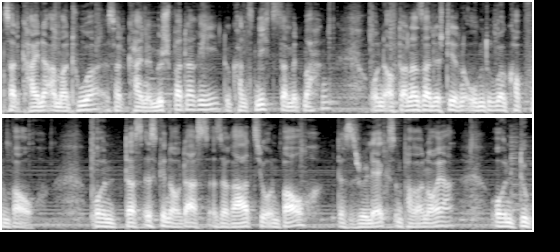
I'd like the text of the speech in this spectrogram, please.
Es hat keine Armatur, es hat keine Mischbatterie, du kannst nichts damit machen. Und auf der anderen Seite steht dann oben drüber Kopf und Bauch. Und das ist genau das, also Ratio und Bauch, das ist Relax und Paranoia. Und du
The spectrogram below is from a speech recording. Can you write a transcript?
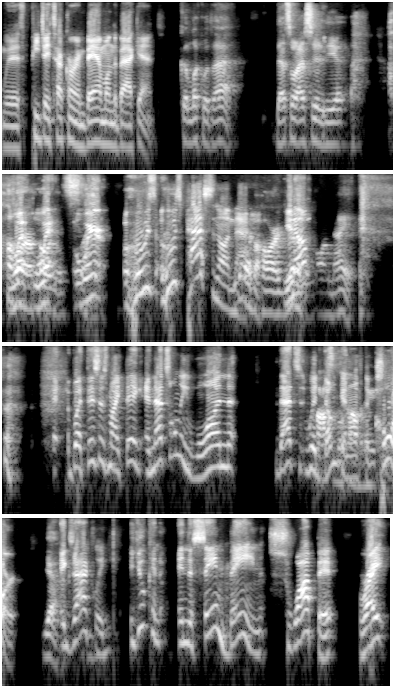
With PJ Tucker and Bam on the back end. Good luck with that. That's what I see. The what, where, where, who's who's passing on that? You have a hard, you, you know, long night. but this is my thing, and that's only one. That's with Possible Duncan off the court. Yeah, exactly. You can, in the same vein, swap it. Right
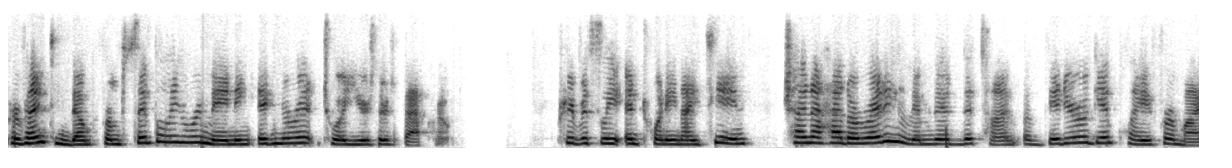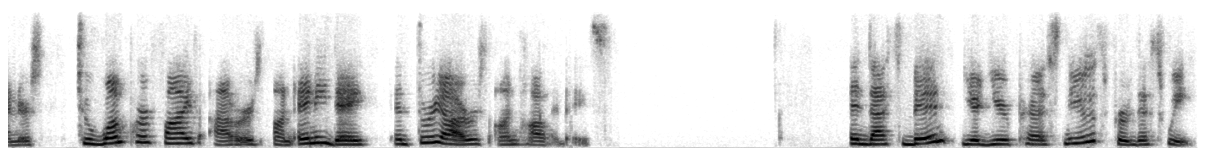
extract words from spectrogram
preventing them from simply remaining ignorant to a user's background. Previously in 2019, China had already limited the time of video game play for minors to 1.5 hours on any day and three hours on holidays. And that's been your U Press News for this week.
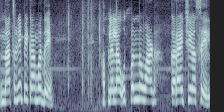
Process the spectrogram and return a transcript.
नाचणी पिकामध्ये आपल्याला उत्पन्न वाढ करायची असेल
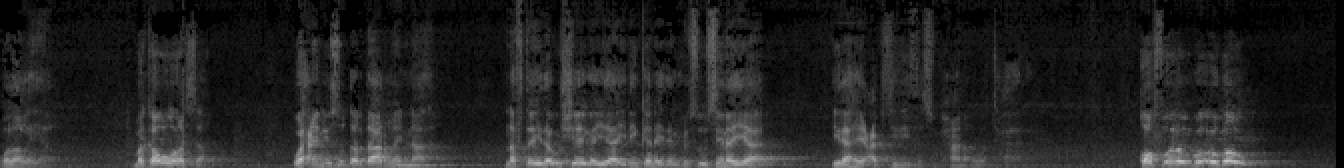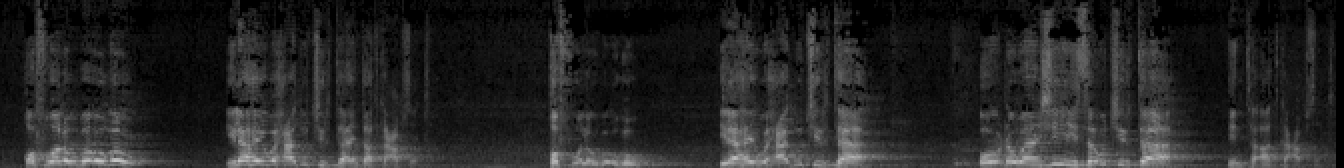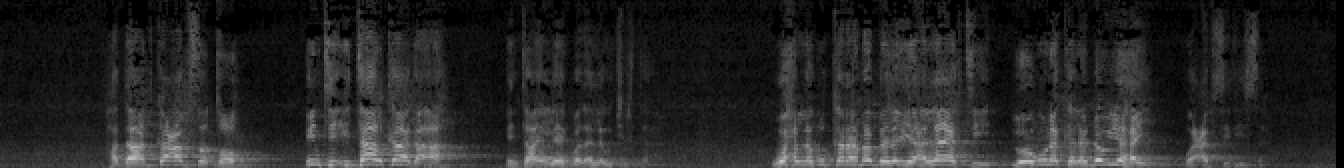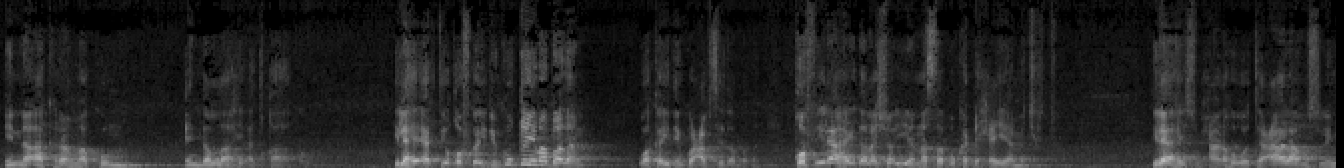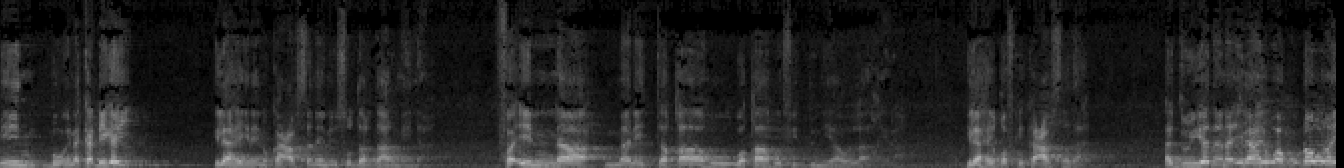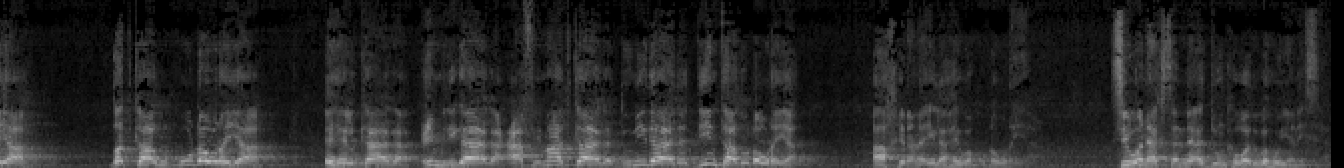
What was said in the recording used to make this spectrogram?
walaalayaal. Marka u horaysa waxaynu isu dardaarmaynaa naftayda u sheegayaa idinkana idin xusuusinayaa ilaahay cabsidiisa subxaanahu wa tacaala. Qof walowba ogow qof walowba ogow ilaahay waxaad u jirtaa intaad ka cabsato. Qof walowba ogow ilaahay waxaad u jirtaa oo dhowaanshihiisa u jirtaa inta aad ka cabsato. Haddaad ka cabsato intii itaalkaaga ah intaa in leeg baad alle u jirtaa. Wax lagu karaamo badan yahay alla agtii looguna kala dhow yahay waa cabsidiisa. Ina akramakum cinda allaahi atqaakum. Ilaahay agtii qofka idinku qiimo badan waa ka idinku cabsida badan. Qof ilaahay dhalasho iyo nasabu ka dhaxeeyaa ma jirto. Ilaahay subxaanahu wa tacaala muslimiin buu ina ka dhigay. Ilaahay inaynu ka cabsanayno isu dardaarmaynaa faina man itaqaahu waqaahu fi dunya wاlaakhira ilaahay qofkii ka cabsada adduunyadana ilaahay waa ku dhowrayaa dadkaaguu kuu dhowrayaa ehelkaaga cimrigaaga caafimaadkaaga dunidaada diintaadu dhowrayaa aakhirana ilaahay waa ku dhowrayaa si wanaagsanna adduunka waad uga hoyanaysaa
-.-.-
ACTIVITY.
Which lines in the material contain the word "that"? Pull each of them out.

TASK SOLUTION.
With PJ Tucker and Bam on the back end. Good luck with that. That's what I see. The what, where, where, who's who's passing on that? You have a hard, you, you know, long night. but this is my thing, and that's only one. That's with Possible Duncan off the court. Yeah, exactly. You can, in the same vein, swap it. Right
preventing them from simply remaining ignorant to a user's background. Previously in 2019, China had already limited the time of video game play for minors to 1.5 hours on any day and three hours on holidays. And that's been your U Press News for this week.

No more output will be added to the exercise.